Mike Ehredt will be running cross-country and placing flags at every mile in order to honor U.S. soldiers who have died in Iraq. Each flag has a yellow ribbon attached with the name of a fallen American service member on it. Ehredt has already worn out 8 pairs of shoes and drank 20 gallons of chocolate milk. He runs 30 miles a day. The 4,500 mile run is expected to take 5 months. Ehrad is a retired postal worker and army veteran. The location of each flag, the names of the soldiers, and Ehredt’s current position can be found on his website Project America Run.
Ehredt says that fewer than 50 people have run coast to coast and most of them have used support staff. Ehredt is running alone. He is bringing with him a three wheeled stroller , a cellphone, GPS device, and a computer.
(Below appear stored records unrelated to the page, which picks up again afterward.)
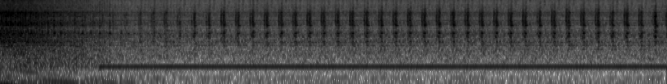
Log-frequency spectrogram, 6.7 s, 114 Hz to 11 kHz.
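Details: Honda S2000 warm startup: sharp, even tick-knock about three per second at idle, first suspected rod knock; teardown found cylinder 1 oil squirter failed, warping the cylinder and scraping up the piston so it slaps.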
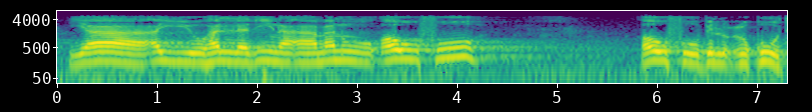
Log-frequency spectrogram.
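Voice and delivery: slow, drawn-out chanted recitation of the verse; Quran recitation. Acted. Teacher reciting the verse to students in slow chant. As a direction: recite the ayah slowly and reverently.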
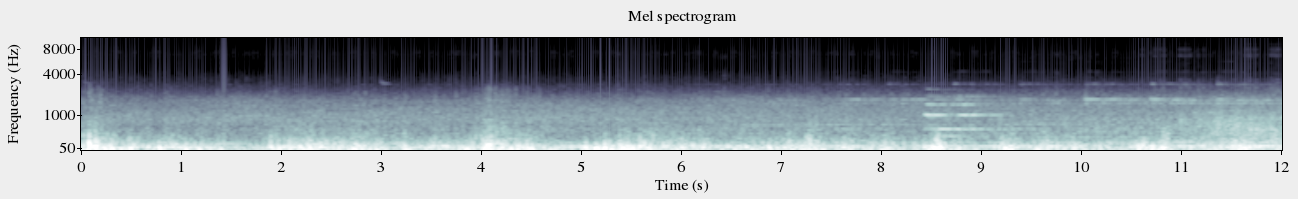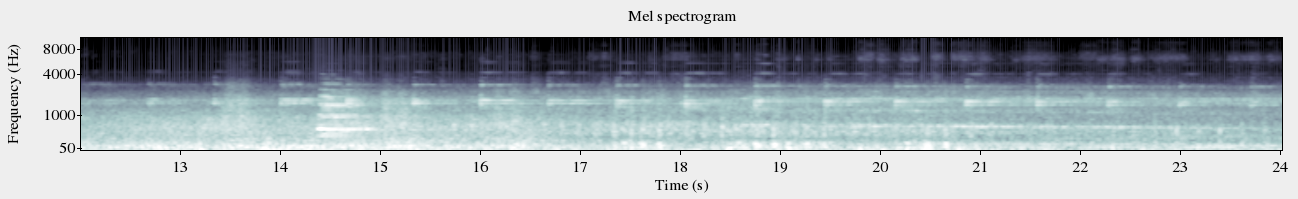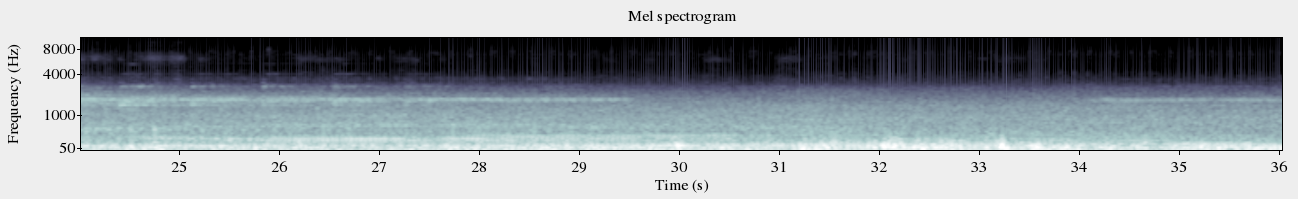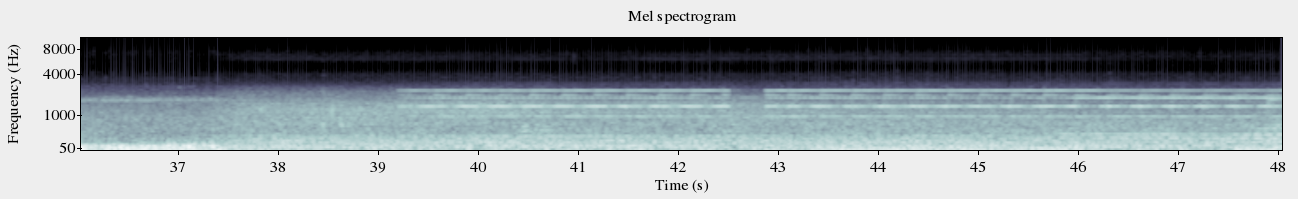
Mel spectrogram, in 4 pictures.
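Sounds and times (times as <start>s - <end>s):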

Each night he stays with people recommended by friends or the local Chamber of Commerce.
The New York Says Thank You Foundation is donating a 20-foot-by-30-foot flag which was found at ground Zero to the National September 11 Memorial Museum. The flag was spotted hanging from some scaffolding on September 12. It is now known as the national 9/11 Flag.
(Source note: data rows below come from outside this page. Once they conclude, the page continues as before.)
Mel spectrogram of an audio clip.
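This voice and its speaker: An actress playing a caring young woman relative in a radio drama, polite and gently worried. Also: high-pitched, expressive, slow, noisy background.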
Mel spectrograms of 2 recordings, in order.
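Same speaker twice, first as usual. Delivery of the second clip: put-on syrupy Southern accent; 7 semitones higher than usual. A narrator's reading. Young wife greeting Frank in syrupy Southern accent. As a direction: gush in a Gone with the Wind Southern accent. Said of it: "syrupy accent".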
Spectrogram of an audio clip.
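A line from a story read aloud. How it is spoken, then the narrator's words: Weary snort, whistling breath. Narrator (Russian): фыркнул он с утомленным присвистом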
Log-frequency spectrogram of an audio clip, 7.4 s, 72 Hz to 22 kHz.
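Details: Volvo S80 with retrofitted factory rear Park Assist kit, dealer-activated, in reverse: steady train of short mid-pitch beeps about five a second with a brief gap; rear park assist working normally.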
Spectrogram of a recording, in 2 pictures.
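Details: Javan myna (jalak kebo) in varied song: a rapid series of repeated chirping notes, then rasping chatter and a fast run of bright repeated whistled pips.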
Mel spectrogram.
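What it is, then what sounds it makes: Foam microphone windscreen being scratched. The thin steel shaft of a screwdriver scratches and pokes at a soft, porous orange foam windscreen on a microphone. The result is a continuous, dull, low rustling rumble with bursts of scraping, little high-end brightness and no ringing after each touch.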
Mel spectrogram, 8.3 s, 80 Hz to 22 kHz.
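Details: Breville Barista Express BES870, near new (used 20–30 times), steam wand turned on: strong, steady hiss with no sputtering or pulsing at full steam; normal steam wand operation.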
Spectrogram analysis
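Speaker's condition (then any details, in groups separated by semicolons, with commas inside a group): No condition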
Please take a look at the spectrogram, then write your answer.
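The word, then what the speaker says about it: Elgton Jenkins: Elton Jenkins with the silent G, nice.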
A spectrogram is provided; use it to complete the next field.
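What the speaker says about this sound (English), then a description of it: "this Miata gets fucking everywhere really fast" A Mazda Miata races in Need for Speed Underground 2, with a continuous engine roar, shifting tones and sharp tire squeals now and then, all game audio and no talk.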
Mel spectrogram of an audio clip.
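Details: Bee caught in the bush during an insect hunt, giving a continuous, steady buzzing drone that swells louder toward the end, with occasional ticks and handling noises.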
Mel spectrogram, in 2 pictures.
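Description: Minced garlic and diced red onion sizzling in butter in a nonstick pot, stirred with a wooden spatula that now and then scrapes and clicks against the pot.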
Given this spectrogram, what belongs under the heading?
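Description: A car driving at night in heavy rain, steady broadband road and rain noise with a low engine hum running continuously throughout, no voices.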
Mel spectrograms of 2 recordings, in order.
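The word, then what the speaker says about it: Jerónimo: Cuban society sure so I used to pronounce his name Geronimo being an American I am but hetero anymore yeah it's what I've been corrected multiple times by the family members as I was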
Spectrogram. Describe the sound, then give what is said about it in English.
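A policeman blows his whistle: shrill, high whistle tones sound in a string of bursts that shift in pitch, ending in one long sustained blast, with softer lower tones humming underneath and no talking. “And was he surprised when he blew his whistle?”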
Recovery workers noticed the tattered flag in the early morning of September 12. It was caught on the scaffolding of the damaged building at 90 West St. Workers had to wait a couple of months until it was safe to take the flag down. Half the fabric was gone and the remaining piece of the flag was faded and torn. The remains of the flag was but into a black plastic bag with the intention of giving it a retirement ceremony. However, it stayed in storage for seven years.
In 1998 it was taken to Greensberg, Kansas on the New York Says Thank You Foundation trip to help rebuild after the city was ravaged by a tornado. Women from the senior center used nine flags recovered from their town to reconstruct the flag.
The flag is now on a two-year national tour. Fabric from flags retired from all 50 States will sewn into the Flag to restore its 13-stripe format. People being honored for national service from all 50 States will add stitching to the flag.